Now, hockey is on the front burner, and Richards scoffed at the idea of being patient after a 51-win season and a run to the Eastern Conference finals last spring. "We're ready to go 100 percent at it," said Richards, who scored 25 goals and had 41 assists. "I think the expectation part is great; it's going to put more pressure on us. We're going to get a lot of good efforts, not surprise anybody. We're not just out here trying to make the playoffs or stay in the middle of the pack. We want to push ourselves to be up top again."
Richards missed working with linemates Carl Hagelin and Rick Nash this week but pointed out that he skated with Nash five straight days last week and the Swedish speedster last season, whom he praised.
"He's starting to calm down with the puck and make plays," Richards said, noting that Hagelin was transitioning from college to the pros. "You don't blame him that some days he was probably a little straight ahead and not as creative as he would have been in college, because he wanted to stick and do the right things. Now you see him trying things and making more heady plays and looking for me and Rick.

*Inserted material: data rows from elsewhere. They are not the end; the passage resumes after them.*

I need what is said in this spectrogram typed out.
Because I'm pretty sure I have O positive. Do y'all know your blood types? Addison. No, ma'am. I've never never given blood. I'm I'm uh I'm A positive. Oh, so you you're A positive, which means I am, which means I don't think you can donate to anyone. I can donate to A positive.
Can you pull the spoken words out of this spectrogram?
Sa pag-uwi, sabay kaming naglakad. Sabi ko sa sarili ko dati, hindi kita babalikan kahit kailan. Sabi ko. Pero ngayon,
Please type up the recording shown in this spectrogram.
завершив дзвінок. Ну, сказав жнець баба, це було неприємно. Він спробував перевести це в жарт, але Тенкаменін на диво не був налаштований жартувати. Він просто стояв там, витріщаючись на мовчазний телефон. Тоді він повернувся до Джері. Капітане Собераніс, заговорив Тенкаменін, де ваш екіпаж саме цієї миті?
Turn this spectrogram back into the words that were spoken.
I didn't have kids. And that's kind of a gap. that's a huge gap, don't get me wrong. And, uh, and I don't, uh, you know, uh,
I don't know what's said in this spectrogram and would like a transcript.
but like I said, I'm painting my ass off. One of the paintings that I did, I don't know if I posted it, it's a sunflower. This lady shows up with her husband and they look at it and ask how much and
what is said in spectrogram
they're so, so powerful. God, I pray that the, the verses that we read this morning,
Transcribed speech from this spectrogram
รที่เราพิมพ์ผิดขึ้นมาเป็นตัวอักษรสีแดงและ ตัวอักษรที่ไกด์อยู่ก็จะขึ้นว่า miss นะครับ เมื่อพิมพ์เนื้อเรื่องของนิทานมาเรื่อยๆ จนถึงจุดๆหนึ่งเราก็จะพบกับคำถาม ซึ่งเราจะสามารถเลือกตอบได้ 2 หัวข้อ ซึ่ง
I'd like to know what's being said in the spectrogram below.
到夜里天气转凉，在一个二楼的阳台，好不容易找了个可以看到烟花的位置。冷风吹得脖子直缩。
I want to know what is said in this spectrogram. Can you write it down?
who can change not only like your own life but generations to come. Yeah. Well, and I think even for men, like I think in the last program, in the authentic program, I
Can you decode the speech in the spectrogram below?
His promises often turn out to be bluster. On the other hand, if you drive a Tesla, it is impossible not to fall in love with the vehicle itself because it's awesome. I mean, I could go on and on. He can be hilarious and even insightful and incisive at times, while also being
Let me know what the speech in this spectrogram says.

With his speed, if he plays a give-and-go type of game, no one is going to be able to slow him down if he doesn't have the puck and he gets into holes."